Work task: Copy, please, the line with "transcribe spectrogram" and each line that follows it through the end of the data below, exactly as given and without pictures.

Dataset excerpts
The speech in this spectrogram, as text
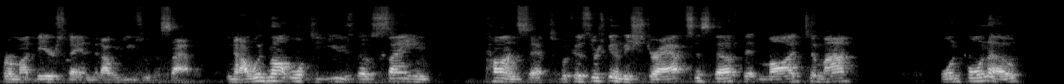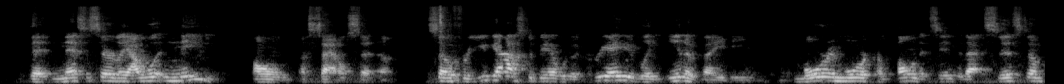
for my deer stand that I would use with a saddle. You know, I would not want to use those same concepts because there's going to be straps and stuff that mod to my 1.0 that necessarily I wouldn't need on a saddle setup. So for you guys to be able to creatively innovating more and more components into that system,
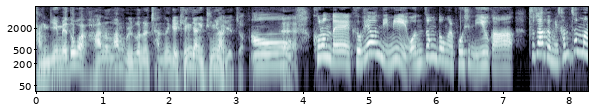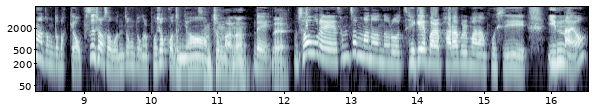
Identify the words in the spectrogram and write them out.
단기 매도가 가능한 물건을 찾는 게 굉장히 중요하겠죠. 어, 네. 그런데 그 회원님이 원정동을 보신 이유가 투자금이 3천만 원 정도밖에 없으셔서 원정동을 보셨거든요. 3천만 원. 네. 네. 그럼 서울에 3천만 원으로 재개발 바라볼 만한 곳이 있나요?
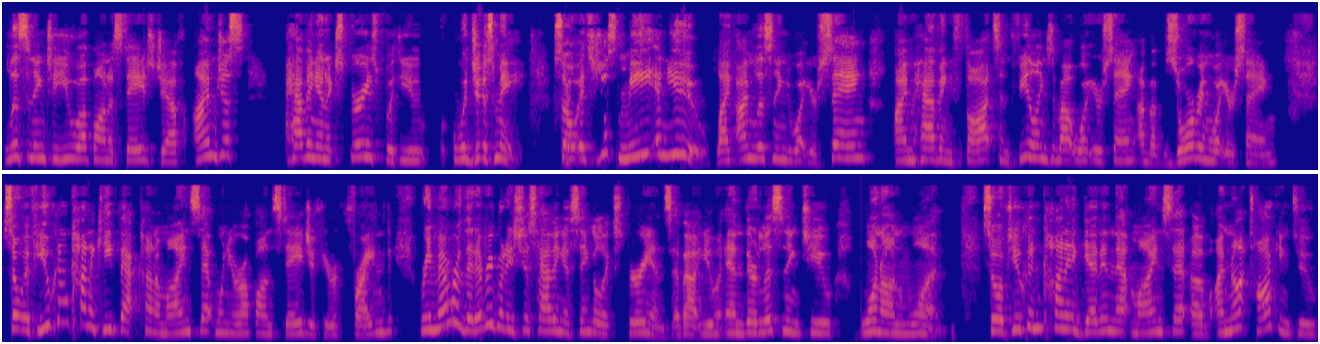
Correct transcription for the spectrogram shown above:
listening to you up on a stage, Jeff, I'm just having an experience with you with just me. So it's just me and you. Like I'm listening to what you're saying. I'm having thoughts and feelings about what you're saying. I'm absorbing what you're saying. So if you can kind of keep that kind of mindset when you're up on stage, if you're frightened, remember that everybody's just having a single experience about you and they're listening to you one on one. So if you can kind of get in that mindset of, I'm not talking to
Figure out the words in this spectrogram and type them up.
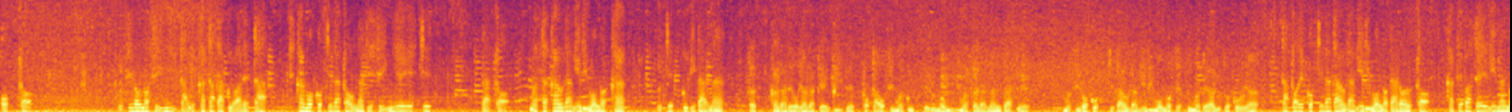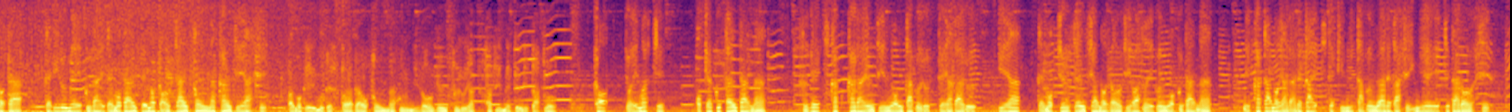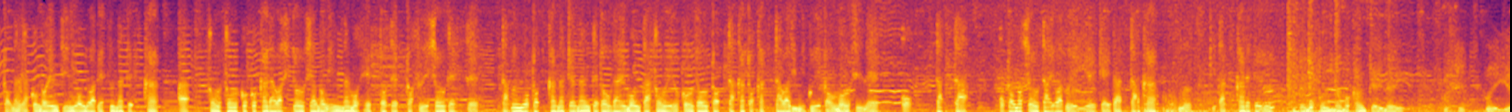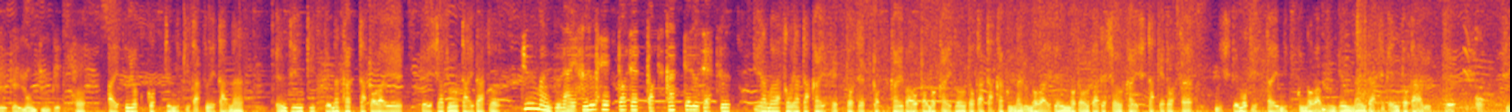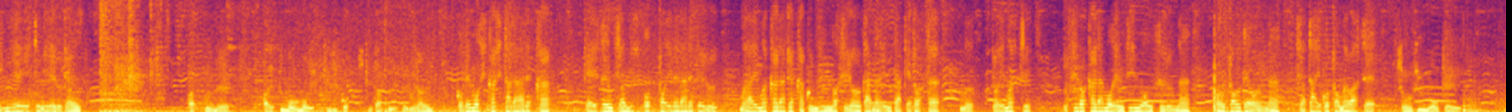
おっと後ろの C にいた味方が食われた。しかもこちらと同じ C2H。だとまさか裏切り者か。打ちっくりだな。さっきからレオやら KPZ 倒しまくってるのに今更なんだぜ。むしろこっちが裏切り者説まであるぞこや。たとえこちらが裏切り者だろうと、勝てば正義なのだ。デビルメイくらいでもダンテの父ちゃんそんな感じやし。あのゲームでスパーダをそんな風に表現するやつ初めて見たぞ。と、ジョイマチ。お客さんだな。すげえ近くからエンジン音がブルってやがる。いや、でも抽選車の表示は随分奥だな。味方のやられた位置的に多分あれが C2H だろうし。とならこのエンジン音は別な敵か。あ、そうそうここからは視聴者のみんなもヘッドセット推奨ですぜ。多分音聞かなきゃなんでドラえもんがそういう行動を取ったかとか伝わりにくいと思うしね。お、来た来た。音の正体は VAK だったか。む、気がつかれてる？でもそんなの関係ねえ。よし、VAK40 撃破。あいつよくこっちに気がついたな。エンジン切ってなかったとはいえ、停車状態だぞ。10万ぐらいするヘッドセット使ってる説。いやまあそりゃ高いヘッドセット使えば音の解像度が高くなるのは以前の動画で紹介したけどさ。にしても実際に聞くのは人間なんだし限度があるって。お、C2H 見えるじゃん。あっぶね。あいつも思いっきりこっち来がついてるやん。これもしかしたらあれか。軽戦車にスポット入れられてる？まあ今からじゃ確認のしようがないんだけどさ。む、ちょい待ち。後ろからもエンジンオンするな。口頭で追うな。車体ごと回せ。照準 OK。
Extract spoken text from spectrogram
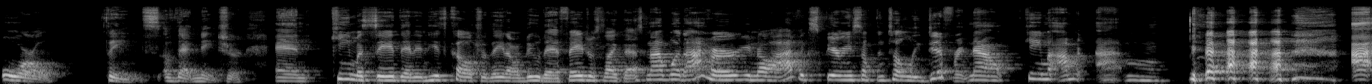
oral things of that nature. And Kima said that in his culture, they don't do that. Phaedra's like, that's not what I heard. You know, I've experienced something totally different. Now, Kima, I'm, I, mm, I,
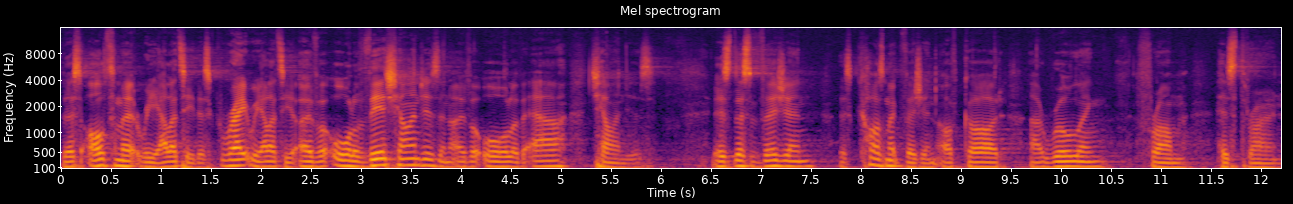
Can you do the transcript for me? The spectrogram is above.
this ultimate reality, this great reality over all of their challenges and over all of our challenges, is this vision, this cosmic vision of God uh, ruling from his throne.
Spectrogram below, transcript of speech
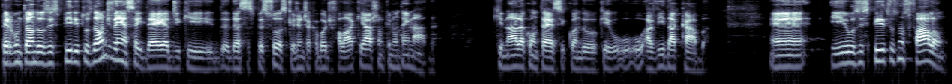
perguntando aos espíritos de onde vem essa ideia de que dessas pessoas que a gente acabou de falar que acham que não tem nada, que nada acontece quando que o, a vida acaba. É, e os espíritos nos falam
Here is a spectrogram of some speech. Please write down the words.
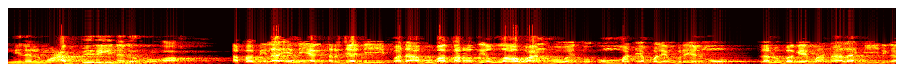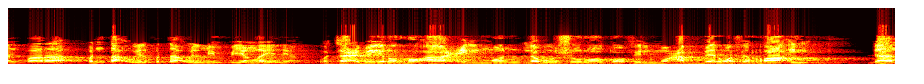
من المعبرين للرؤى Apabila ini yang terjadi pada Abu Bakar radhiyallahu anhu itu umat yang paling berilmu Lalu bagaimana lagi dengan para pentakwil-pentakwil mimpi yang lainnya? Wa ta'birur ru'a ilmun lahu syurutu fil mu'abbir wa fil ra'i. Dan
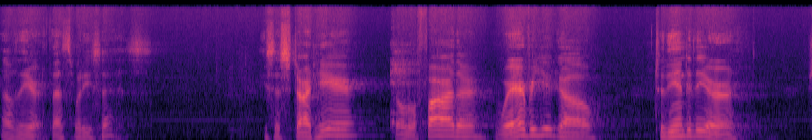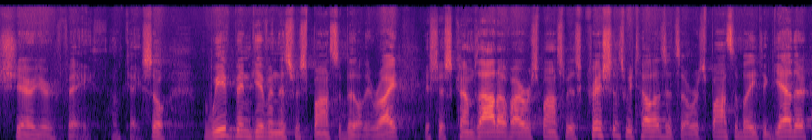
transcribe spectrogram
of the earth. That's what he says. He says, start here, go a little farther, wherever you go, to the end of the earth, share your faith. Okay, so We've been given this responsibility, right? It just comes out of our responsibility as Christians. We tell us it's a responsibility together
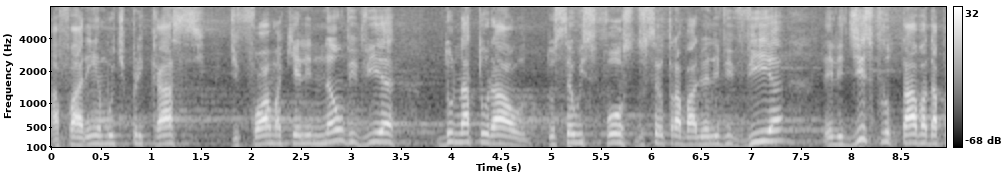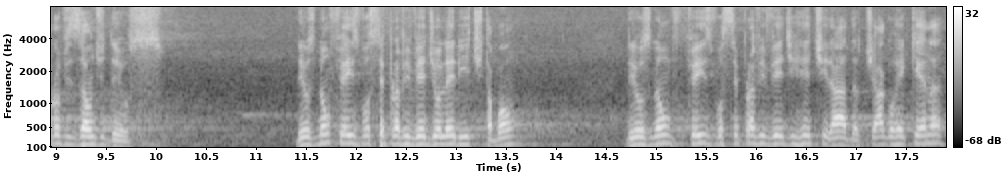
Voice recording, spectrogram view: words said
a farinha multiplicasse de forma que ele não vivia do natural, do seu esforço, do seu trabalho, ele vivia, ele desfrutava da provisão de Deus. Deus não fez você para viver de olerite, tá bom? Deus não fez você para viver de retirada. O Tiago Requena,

Solution:
transcribe spectrogram
of the earth. That's what he says. He says, start here, go a little farther, wherever you go, to the end of the earth, share your faith. Okay, so We've been given this responsibility, right? It just comes out of our responsibility as Christians. We tell us it's a responsibility together
Voice recording, spectrogram view: words said
a farinha multiplicasse de forma que ele não vivia do natural, do seu esforço, do seu trabalho, ele vivia, ele desfrutava da provisão de Deus. Deus não fez você para viver de olerite, tá bom? Deus não fez você para viver de retirada. O Tiago Requena,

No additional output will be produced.